So, here's my hopefully inspirational thoughts for this week:
I don't have time to blog.
I don't have time to exercise.
I don't have time to eat healthy.
I don't have time to read intellectually stimulating books.
I don't have time to keep my apartment clean.
I don't have time to read the Bible and pray regularly.
And I'm guessing you don't either. We all have huge commitments and demands on our time, whether it's jobs, school, children, our families, volunteer work, or something else. In my case, I spend about 60 hours a week, and often more, reading cases, preparing oral arguments, doing my work-study job, editing manuscripts, getting ready for meetings, writing papers, preparing for exams, reading, reading, and reading some more. That's just regular law school life, and I would assume that many of you readers have very similar demands on your time no matter what your main responsibilities are.
And I so often fall into the trap of just saying "I don't have time": no time to do any of the things I mentioned earlier, things that are really important to me, good for me, and/ or necessary for keeping my life running smoothly. But it's occurred to me lately: so what? So what if I don't have time? I never have enough time in my day. There will always be an excuse available if I choose to rely on one, and I'm kind of tired of settling for my typical excuses and ready to be better. If you wait till you have time, it will never happen. Make it happen anyway. Go to the gym anyway. Spend some time in prayer anyway. Just do it anyway.
I don't know exactly what this will look like for you, or even what it will look like for me, since I'm just now really starting to make a concerted effort to fit in the Really Important Things no matter how busy I am, regardless of the fact that my Moot Court competition is this Friday and I have an important paper due Thursday. For me, today it meant that I spent 20 minutes running the stairs in my 10-story apartment building even though the day was too jam-packed to make it to the gym. It looked like me coming home from Moot Court practice at 9pm and baking sweet potatoes and cooking brown rice and ground turkey to have food ready for healthy meals the next couple days. It may mean spending less time online to squeeze out a few minutes for prayer, or delegating or rearranging some tasks to get work done as efficiently as possible so that truly important things get done.

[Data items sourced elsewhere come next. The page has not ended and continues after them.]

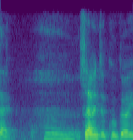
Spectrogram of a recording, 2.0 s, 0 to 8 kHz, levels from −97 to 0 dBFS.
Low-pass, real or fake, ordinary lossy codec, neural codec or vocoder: 7.2 kHz; fake; none; vocoder, 44.1 kHz, 80 mel bands, Vocos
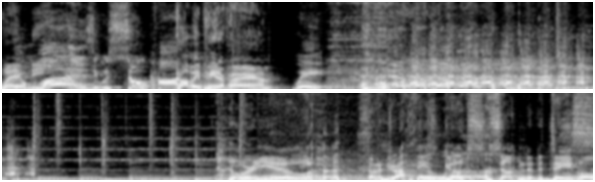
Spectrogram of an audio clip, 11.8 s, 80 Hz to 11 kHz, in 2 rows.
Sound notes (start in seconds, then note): 3.2 all laughing; 4.7 gentle music; 8.6 laughing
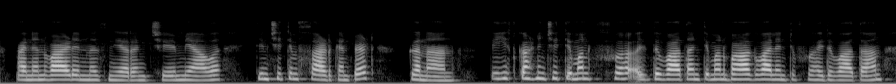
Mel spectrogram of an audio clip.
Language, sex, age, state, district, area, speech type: Kashmiri, female, 18-30, Jammu and Kashmir, Anantnag, urban, spontaneous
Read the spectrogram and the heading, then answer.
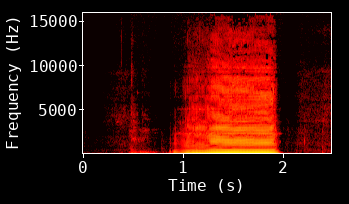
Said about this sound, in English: Oh. I forgot. You don't just blow into a kazoo. You have to hum. Let me try this sucker out.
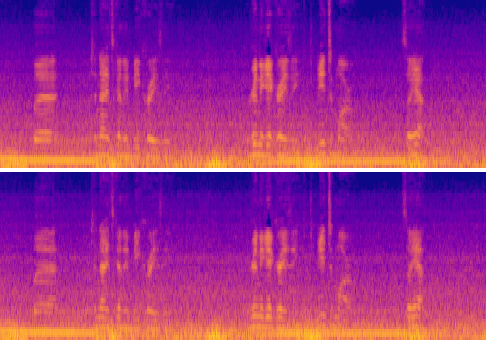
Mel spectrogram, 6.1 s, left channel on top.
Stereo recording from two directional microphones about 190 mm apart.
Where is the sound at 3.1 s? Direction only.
15° left (ahead or behind).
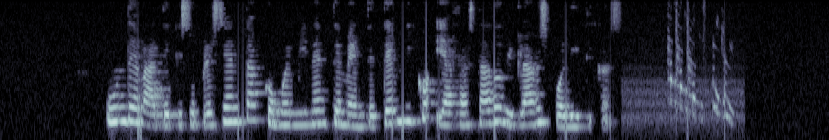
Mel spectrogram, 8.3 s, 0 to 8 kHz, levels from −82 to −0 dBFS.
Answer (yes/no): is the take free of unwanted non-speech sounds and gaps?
no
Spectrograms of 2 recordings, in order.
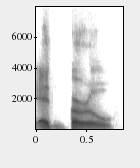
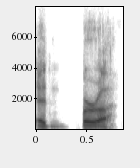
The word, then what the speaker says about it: Edinburgh: borough sign edinburgh eddie it's actually hard to say because it's four syllables and americans can't say it i mean they just don't say they say oh we say edinborough ed barrow but it's not ed burrow it's edinburgh edinburgh you got it she's keen on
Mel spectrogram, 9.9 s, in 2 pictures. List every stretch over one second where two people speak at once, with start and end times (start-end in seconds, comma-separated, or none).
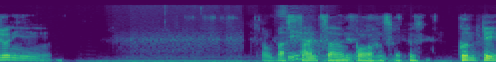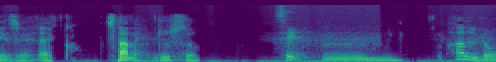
2.8-4.0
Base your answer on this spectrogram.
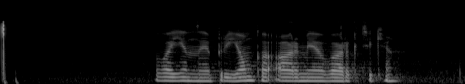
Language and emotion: Russian, neutral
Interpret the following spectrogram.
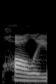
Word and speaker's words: Pawly: There's Cody, and then there's another, he kind of looks like a Shih Tzu mutt, and his name is Polly, but it's spelled Pawly.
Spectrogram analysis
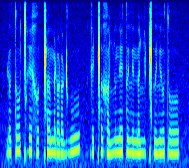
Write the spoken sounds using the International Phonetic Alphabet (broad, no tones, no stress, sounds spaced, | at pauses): ɽ ɯ t o ǀʰ e x o ǁ ə m ə ɽ o ɽ o ɖʱ u | k e ǁ ɯ x ʌ ʎ u n e t ɯ lʲ ʌ n ə ʎ ʌ ǁʰ ɯ lʲ o t o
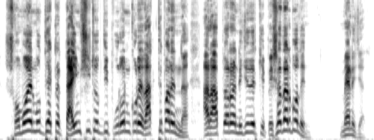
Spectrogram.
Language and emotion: Bengali, disgusted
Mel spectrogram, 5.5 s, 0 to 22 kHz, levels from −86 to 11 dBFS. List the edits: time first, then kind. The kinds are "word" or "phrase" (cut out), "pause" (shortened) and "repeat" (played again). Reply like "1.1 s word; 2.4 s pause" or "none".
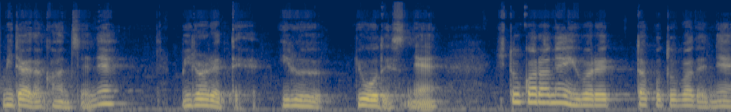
1.3 s pause; 2.0 s pause; 2.6 s pause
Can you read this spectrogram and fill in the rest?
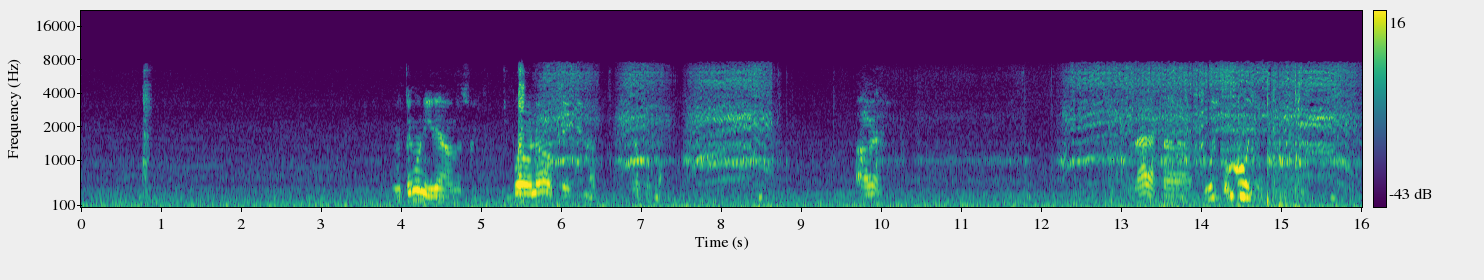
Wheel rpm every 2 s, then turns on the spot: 0, 0, 10, 60, 40, 20, 110, 140.
8-12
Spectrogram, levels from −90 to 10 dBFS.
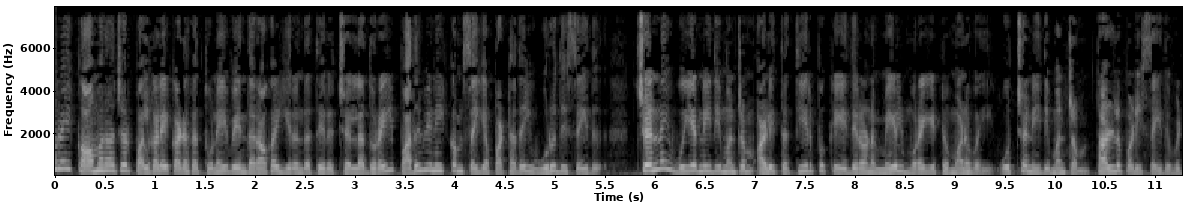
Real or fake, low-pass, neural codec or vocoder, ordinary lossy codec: real; none; none; none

I am ready to stop settling for less than my best, to stop making excuses, and to stop acting like a busy schedule is a reason to avoid taking care of my home, body, mind, and spirit.
You're always going to be too busy. Just do it. Make time.